Indeed, does the presence of Chuck Norris trump the Huck's continued support for using taxpayer money to educate the kids of illegal immigrants? As recently as last Friday, on Fox News, he was getting grief from Sean Hannity about that. Hannity asked him, "If people that have entered this country illegally, if we give them in-state tuition breaks, isn't that some type of reward for law-breaking? In other words, we know the impact that immigration has had on our educational system, our criminal justice system, and our health care system. So if we offer in-state tuition breaks for families that broke the law and didn't respect our laws, isn't that some type of reward?"

And Huckabee replied, "I'm sure it will be an argument that will be made. But my point is, if a kid is (brought) here when he is five or six years old by his parents and he had no choice whether he was here or not, do you continue to push him down?" That kind of reply might strike many conservatives as evidence of a bleeding heart.

So the question is, does Chuck Norris level the playing field for Huckabee? (Conservative commentator Matthew Continetti writes today, "To me, this ad represents both the good and the bad about Huckabee: It's funny and fresh, but in terms of substance it's lighter than air.") Do most voters really care about TV ad endorsements from B-list macho movie guys, even if they're still idolized on the Internet?

I suppose we'll know that the Huck has hit paydirt when one of his rivals signs up Steven Seagal.


There's a bit of a flap this morning about Rudy Giuliani's penchant for using a corporate jet owned by a casino gambling magnate. Some GOP activists think that it's a tad hypocritical for Rudy to preach moral values in his pursuit of religious conservatives, while at the same time ponying up $122,000 in summer plane fare to Sheldon Adelson, scion of the Las Vegas Sands empire. After all, isn't gambling an immoral act that often leads to vice and crime?

"You have to follow the money and ask, 'Why is Sheldon Adelson partnering with Rudy Giuliani?'" asked Stacey Cargill, an anti-gambling and Republican Party activist in Iowa. Cargill told the New York Daily News, "If Rudy Giuliani wants to be the crimefighting candidate, why is he partnering with a large and growing gambling empire?" (Adelson, who wants the state of Massachusetts to legalize casino gambling, has also helped bankroll Freedom's Watch, the hawkish White House front group.)

But Rudy will barely get scratched by this story. Republicans, who see themselves as the exemplars of "moral values," have long tolerated casino gambling, and thus made peace with their hypocrisy. Some religious conservative leaders, notably James Dobson, have made sporadic attempts to inveigh against the moral sin of gambling (Dobson, 2006: "Gambling--all types of gambling--is driven by greed and subsists on greed"), but many have simply chosen to ignore it.

I was struck by this disconnect back in February 1998, when the Republicans staged a big confab in Biloxi, Mississippi, spending most of their time condemning President Clinton's moral sins. Then, when the sessions ended, everybody would go back to their hotel the gaudy casinos that dotted the Gulf coastline.

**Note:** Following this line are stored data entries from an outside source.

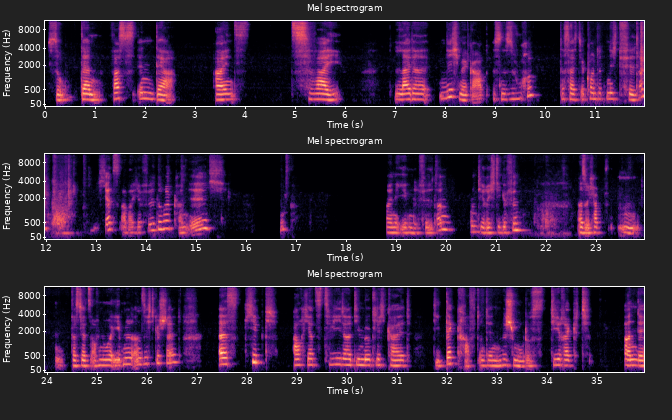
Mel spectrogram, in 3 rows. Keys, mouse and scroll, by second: 10.3 click, 13.5-15.1 typing, 16.5 Return, 20.8 click, 33.7 ctrl+scroll down 2, 34.2 ctrl+scroll down 2, 35.3-35.9 drag.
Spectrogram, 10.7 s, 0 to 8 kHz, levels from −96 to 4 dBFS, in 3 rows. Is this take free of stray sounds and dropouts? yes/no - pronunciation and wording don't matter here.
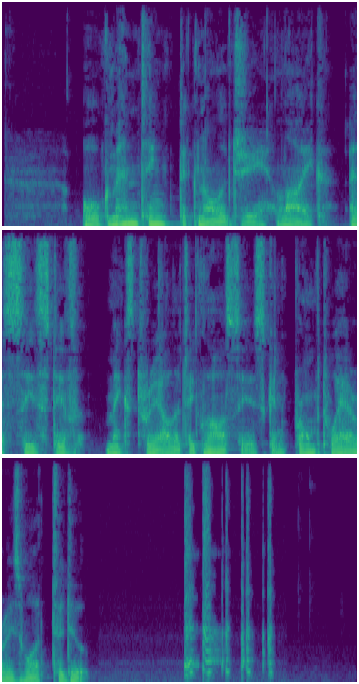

A parade of potential presidential candidates showed up to strut their wares and talk up moral values, yet virtually none thought it odd that the party was meeting in the Grand Casino Biloxi Hotel. Only one '00 prospect spoke up - John Ashcroft. I still have my notes. He said: "We meet this afternoon in a place surrounded by money changers and risk takers. I think it's wrong. Our party should not sell its soul to the gambling lobby of this country...The truth is that gambling is a cancer on the soul of our nation."

Ashcroft, of course, got nowhere with that argument. Candidate George W. Bush would soon insist that he hated casino gambling; then, after he secured the '00 nomination, he took a quarter of a million bucks from gambling industry donors in Nevada.

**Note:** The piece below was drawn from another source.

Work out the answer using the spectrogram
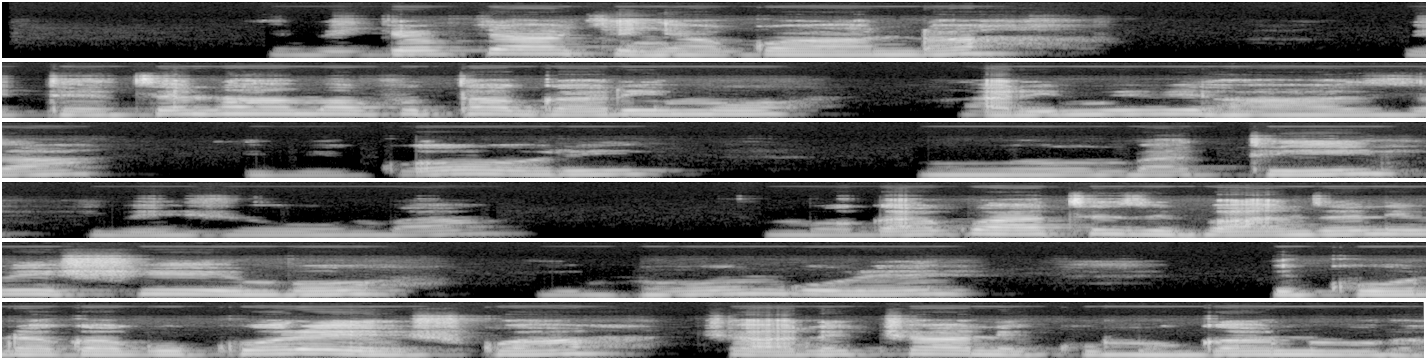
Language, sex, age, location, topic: Kinyarwanda, female, 25-35, Musanze, government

In other words, few Republicans will care about Rudy's consorting with a casino tycoon. On the gambling issue, most in the party amended their moral principles a long time ago.